## 4.2 Environments

TO DO

### 4.2.1 Environment basics

At its core, an environment is a collection of objects. A bit like a list, environments store multiple objects in a single structure.

To create a new environment, we use the new.env() function.

new_env <- new.env()

To add items to our environment, we can add them like we would a list using the $operator: new_env$first_object <- "hello"

To list all of the objects in an environment, we use the ls() function:

ls(new_env)
## [1] "first_object"

Importantly, you can't have two objects in the same environment with the same name. If you try, you'll just overwrite the previous value:

new_env$first_object <- "world" new_env$first_object
## [1] "world"

### 4.2.2 Environment inheritance

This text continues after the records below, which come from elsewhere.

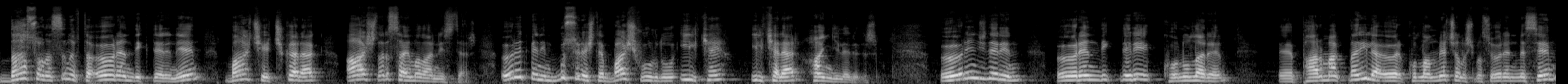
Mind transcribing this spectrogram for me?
daha sonra sınıfta öğrendiklerini bahçeye çıkarak ağaçları saymalarını ister. Öğretmenin bu süreçte başvurduğu ilke ilkeler hangileridir? Öğrencilerin öğrendikleri konuları e, parmaklarıyla kullanmaya çalışması, öğrenmesi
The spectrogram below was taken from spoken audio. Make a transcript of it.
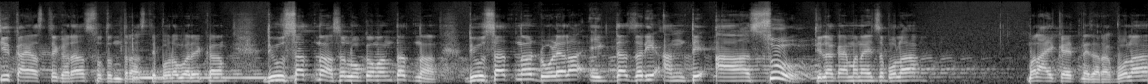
ती काय असते? घरात स्वतंत्र असते. बरोबर आहे का? दिवसातनं असं लोक म्हणतात ना दिवसातनं डोळ्याला एकदा जरी आणते आसू तिला काय म्हणायचं? बोला. मला ऐका येत नाही जरा. बोला.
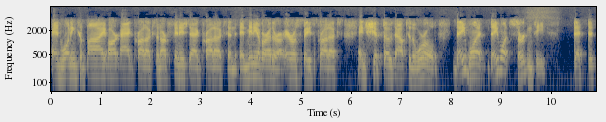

Environments have parents and children. In other words, there is a hierarchy of environments, with environments being encapsulated in other environments while also encapsulated other environments.

Every environment (with the exception of what we call the empty environment) has a parent. For example, when I created my new_env environment before, this was created in the global environment. The global environment is the environment that objects are assigned to when working in R interactively. The global environment's parent environment will be the environment of the last package you loaded. Packages have environments to avoid name conflicts with functions and to help R know where to look for a function.

At the top of the environments of packages you've loaded will be the base environment which is the environment of base R. Finally, the base environment's parent is the empty environment which does not have a parent.

The hierarchy of these environments looks like this:

### 4.2.3 Scope

So we know that objects in the same environment can't have the same name, but what happens when two different environments happen to have objects with the same name? This is where the concept of scope comes in. Scoping is the set of rules that governs where R will look for a value.

Well, R will search for the object in order of environment, starting at the most specific environment (so the global environment in the above diagram) and moving up. For example, we know that there is a function in base R called sum(). But, if I define a new function in the global environment called sum then which function will be called when I type sum(...). Well, because we know that the search path starts from the most specific environment, R will look for sum in the global environment first and it'll find the sum that I've just defined. At this point, it'll stop looking because sum has been found.

For this reason, it's a good idea to use a package like conflicted to manage the packages you loaded, otherwise which function you use when you have two functions with the same name from different packages will be defined by which one you loaded later.

### 4.2.4 Function environments

Functions, when they called, create their own more specific environment. The parent of this environment will be the environment in which it was called (most often this will be the global environment).

This breeds some specific behaviours. For example, say you've written a function that expects two input parameters, x and y. Well, what would happen if someone had already defined an x and y variable in their script? Which value should R use?

Let's see what happens.

sum_custom <- function(x,y) {
x + y
}

x <- 10
y <- 5

sum_custom(x = 1, y = 2)
## [1] 3

In this case, the fact that there is already an x and y in the global environment doesn't really make much difference. The function creates its own more specific environment when it's called, and it looks for the x and y variables in here first. It finds them and uses those values (1 and 2).

But what happens if a variable doesn't exist in the more specific function environment? Let's take a look.

sum_custom <- function(x,y) {
x + y + w
}

w <- 5

sum_custom(x = 1, y = 2)
## [1] 8

In this case, the function looks in the specific environment for w, but it doesn't exist. The only objects that exist in the function environment are the x and y that we've provided. So when R doesn't find it in the more specific environment, it looks in the less-specific global environment. It finds, and so it uses the value it finds.

This can be a dangerous thing, so always make sure that you're function is accessing the values you think it is.

So does R work the other way? Does it ever look in a more specific environment? Nope.

sum_custom <- function(x,y){
im_a_sneaky_variable <- 10
x + y
}

im_a_sneaky_variable

Once the function is called, objects in its environment are inaccessible. The long and short of it is, R will start from specific environments and then look upwards, never downwards.

#### 4.2.4.1 'Super' assignment

There will be occasions however when you need to make changes to the global environment. For instance, say you want to increment a counter every time a function is called, regardless of where it's called from. In these cases, you can use the controversial <<- operator. This is used as an assignment operator to assign a value to the global environment. Observe...

sum_custom <- function(x,y) {
count <<- count + 1
x + y
}

count <- 0

sum_custom(1,2)
## [1] 3
count
## [1] 1
sum_custom(2,3)
## [1] 5
count
## [1] 2

Note how when we assign 0 to our count variable outside of the function, we don't need to use <<-. This is because we're already assigning to the global environment.

Use the <<- with care and only assign something to the global environment if you really need to. Otherwise, you may start overwriting variables in your global environment without ever realising it.